Security researchers have spotted counterfeit versions of the jQuery Migrate plugin injected on dozens of websites which contains obfuscated code to load malware.
As of today, over 7.2 million websites use the jQuery Migrate plugin, which explains why attackers would disguise their malware under this popular plugin’s name.
Researchers spot fake jQuery files which are malware
This week security researchers Denis Sinegubko and Adrian Stoian spotted counterfeit jQuery files impersonating the jQuery Migrate plugin on dozens of websites.
To make detection challenging, these malicious files replace the original, legitimate files present at ./wp-includes/js/jquery/ on these websites, which is the directory where WordPress keeps jQuery files.
These files named jquery-migrate.js and jquery-migrate.min.js have obfuscated code further loading a mysterious analytics.js file with malicious code within.
We lately see many websites with replaced ./wp-includes/js/jquery/jquery-migrate.min.js
It loads malware from hxxps://stick.travelinskydream[.]ga/analytics.js pic.twitter.com/3W7nSoCsLm
— Denis (@unmaskparasites) March 30, 2021
Although the full scale of this attack is yet to be determined, Sinegubko shared a search query that shows over three dozen pages currently infected with the malicious analytics script.
Contrary to its name, however, the analytics file does not have anything to do with gathering website metrics:

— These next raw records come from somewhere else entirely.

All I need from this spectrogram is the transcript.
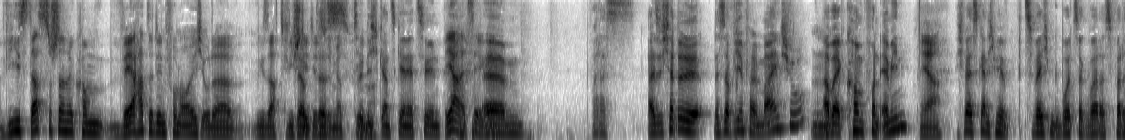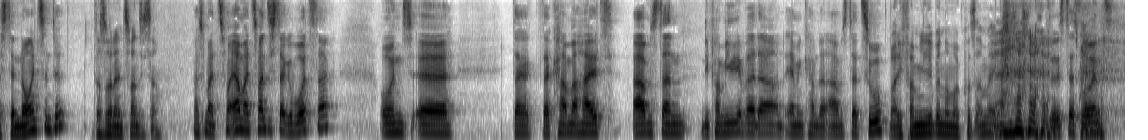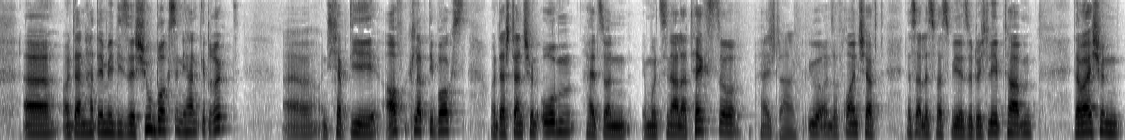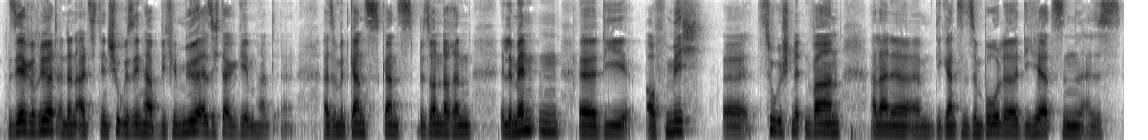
Wie ist das zustande gekommen? Wer hatte den von euch? Oder wie gesagt, wie Ich glaube, steht ihr zu dem das ganzen würde Thema? ich ganz gerne erzählen. ja, erzähl. gerne. Ähm, war das. Also ich hatte, das ist auf jeden Fall mein Schuh, Mhm. aber er kommt von Emin. ja. Ich weiß gar nicht mehr, zu welchem Geburtstag war das. War das der 19.? Das war dein 20. Was mein, ja, mein 20. Geburtstag. Und äh, da, da kam er halt abends dann, die Familie war da und Emin kam dann abends dazu. Weil ich Familie bin, nochmal kurz anmelden. So ist das bei uns. äh, und dann hat er mir diese Schuhbox in die Hand gedrückt. Äh, und ich habe die aufgeklappt, die Box. Und da stand schon oben halt so ein emotionaler Text, so halt Stark. über unsere Freundschaft, das alles, was wir so durchlebt haben. Da war ich schon sehr gerührt und dann, als ich den Schuh gesehen habe, wie viel Mühe er sich da gegeben hat, äh, also mit ganz, ganz besonderen Elementen, äh, die auf mich äh, zugeschnitten waren, alleine ähm, die ganzen Symbole, die Herzen, also es,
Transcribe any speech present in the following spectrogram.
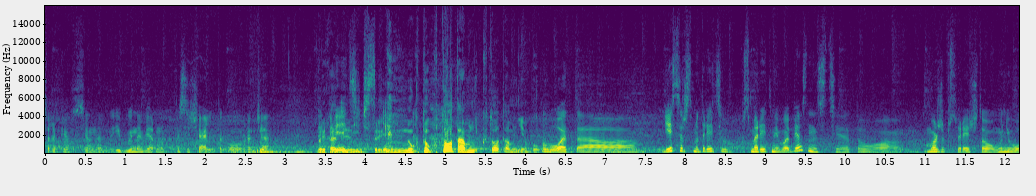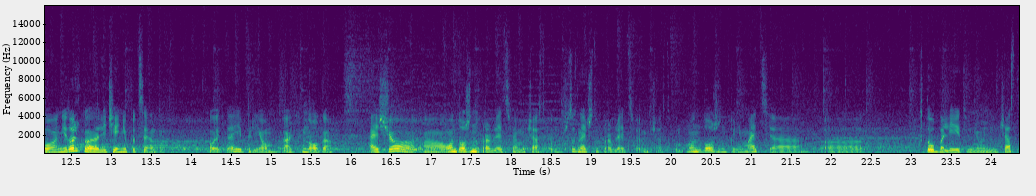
терапевта, и вы, наверное, посещали такого врача. Приходили. Периодически. При- Ну, кто, кто, там, кто там не был? Вот. а, Если рассмотреть, посмотреть на его обязанности, то можно посмотреть, что у него не только лечение пациентов входит, да, и прием, а их много, а еще а, он должен управлять своим участком. Что значит управлять своим участком? Он должен понимать, а, а, кто болеет у него на участке,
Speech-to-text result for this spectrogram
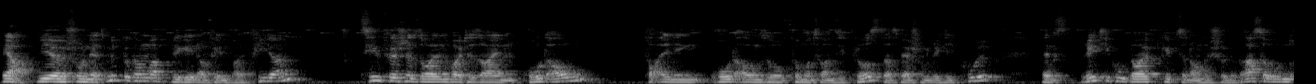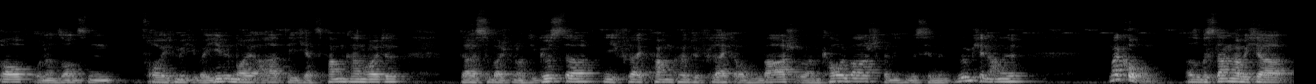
Ja, wie ihr schon jetzt mitbekommen habt, wir gehen auf jeden Fall fiedern. Zielfische sollen heute sein Rotaugen. Vor allen Dingen Rotaugen so 25 plus, das wäre schon richtig cool. Wenn es richtig gut läuft, gibt es dann auch eine schöne Brasse oben drauf. Und ansonsten freue ich mich über jede neue Art, die ich jetzt fangen kann heute. Da ist zum Beispiel noch die Güster, die ich vielleicht fangen könnte, vielleicht auch ein Barsch oder ein Kaulbarsch, wenn ich ein bisschen mit Würmchen angel. Mal gucken. Also bislang habe ich ja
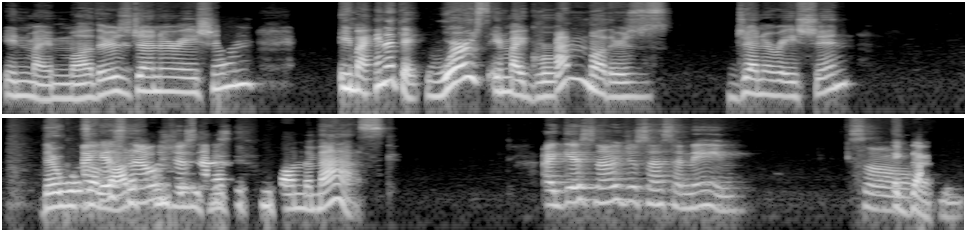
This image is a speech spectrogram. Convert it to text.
in my mother's generation. Imagínate worse in my grandmother's generation there was I a lot of people who has, to keep on the mask. I guess now it just has a name. So exactly.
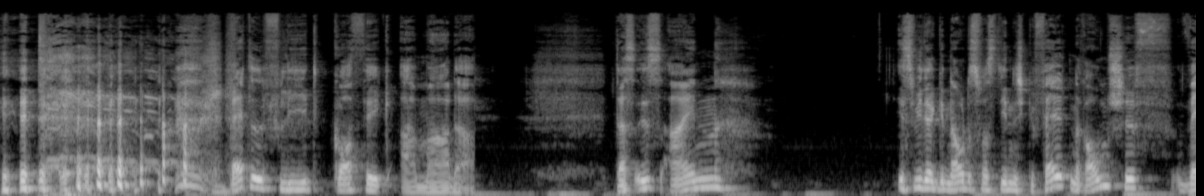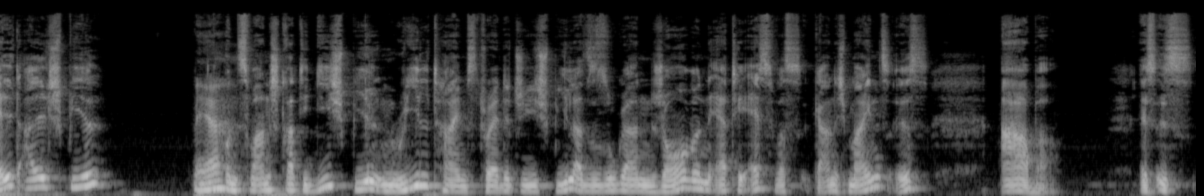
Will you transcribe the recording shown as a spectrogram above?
Battlefleet Gothic Armada. Das ist ein ist wieder genau das, was dir nicht gefällt, ein Raumschiff Weltallspiel Ja. und zwar ein Strategiespiel, ein Realtime Strategy Spiel, also sogar ein Genre, ein RTS, was gar nicht meins ist, aber es ist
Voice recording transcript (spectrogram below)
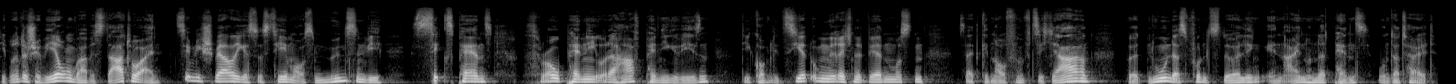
Die britische Währung war bis dato ein ziemlich sperriges System aus Münzen wie Sixpence, Throwpenny oder Halfpenny gewesen, die kompliziert umgerechnet werden mussten. Seit genau 50 Jahren wird nun das Pfund Sterling in 100 Pence unterteilt.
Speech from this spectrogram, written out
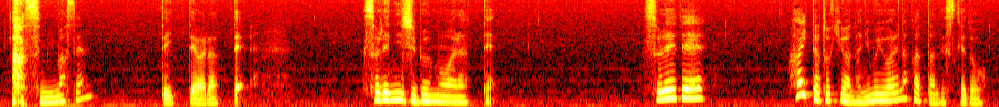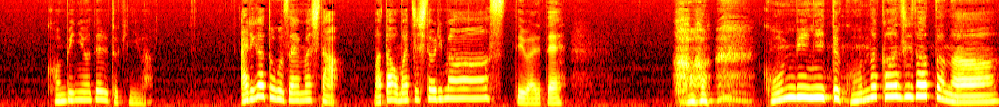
「あすみません」って言って笑ってそれに自分も笑って。それで入った時は何も言われなかったんですけどコンビニを出る時には「ありがとうございましたまたお待ちしております」って言われて コンビニってこんな感じだったな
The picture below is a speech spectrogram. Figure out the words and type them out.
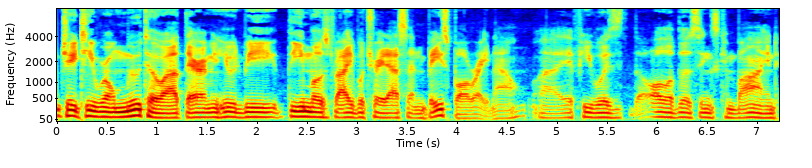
JT Realmuto out there, I mean, he would be the most valuable trade asset in baseball right now uh, if he was all of those things combined.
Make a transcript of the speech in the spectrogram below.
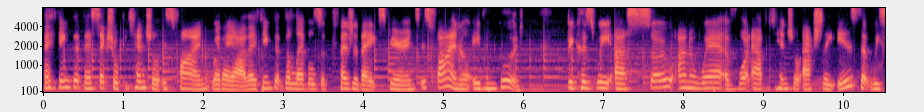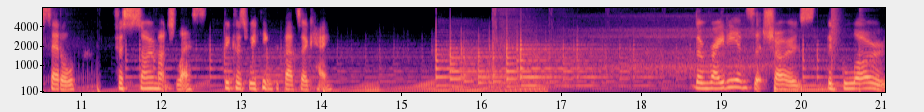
They think that their sexual potential is fine where they are. They think that the levels of pleasure they experience is fine or even good because we are so unaware of what our potential actually is that we settle for so much less because we think that that's okay. The radiance that shows, the glow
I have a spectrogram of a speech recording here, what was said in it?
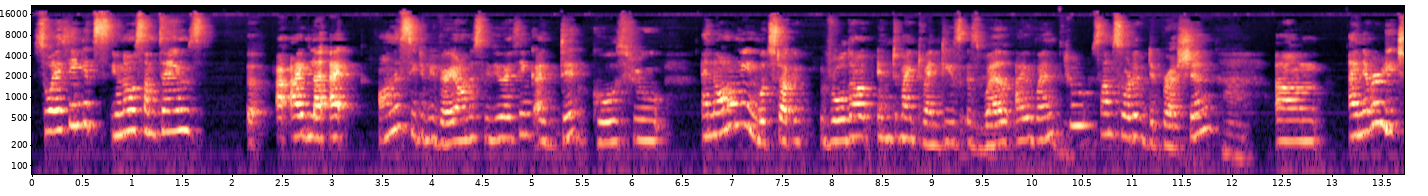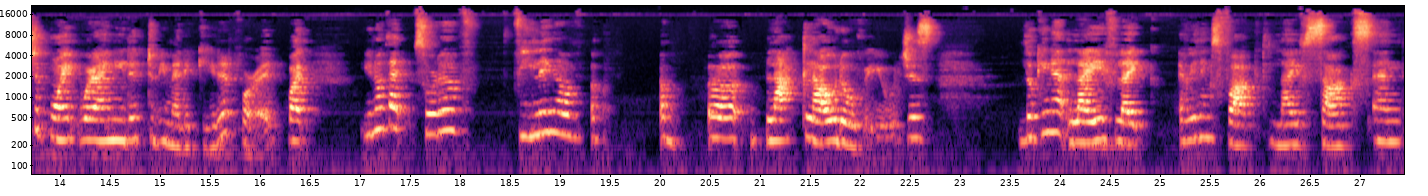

BleepingComputer analyzed some of the obfuscated code present in the file.
The code has references to “/wp-admin/user-new.php” which is WordPress administration page for creating new users. Moreover, the code accesses the _wpnonce_create-user variable which WordPress uses to enforce Cross-Site Request Forgery (CSRF) protections.
Generally speaking, being able to obtain or set CSRF tokens would give attackers the ability to make forged requests on behalf of users.
Injecting scripts like these on a WordPress site lets attackers conduct a variety of malicious activities including anything from Magecart scams for credit card skimming to redirecting users to scam sites.
Users may be directed to fake surveys, tech support scams, be asked to subscribe to spam notification or download unwanted browser extensions.
But, more specifically in this case, the checkme() function attempts to redirect the user’s browser window to a malicious URL identified by BleepingComputer.
Particularly, line 15 of the analytics script (shown above) contains an encoded URL with its characters represented as ASCII numbers.
When decoded by BleepingComputer, the URL was identified to be:
NOTE: Readers are advised out of caution to refrain from navigating to the URL above.
The analytics.js script first redirects the user to this URL, which further takes the user through series of redirects to spam URLs.
In examples seen by BleepingComputer, the pages repeatedly prompted the user to “Allow” browser notifications to verify they were not a robot, or led to fake surveys aimed at collecting user data.
Until the user clicks “Allow,” the redirect sequence keeps hopping them through different domains and webpages showing the user the same message in more creative ways.
An example spam survey that the user is led to by this URL is shown below:
A search for this newly identified URL by BleepingComputer further revealed over two dozen websites which were infected with it.
The network of spam URLs used in the redirect sequence is also vast with multiple domains at play. BleepingComputer has not analyzed each one of these domains yet.
Low VirusTotal detection rate
As seen by BleepingComputer, at the time of writing the malicious analytics.js file in question, and the URL identified by us would fly under the radar of over 90% of antivirus engines, given low VirusTotal detection rates.
Therefore, performing security scans of your websites by relying on signature-based scanning alone may not be sufficient to detect counterfeit code lurking in your WordPress instances.
It is not yet known how are these scripts injected or make their way into the webpages of compromised servers.
Thanks to Mark Roze from Spyse for providing data on 7.2 million websites running the legitimate jQuery Migrate plugin.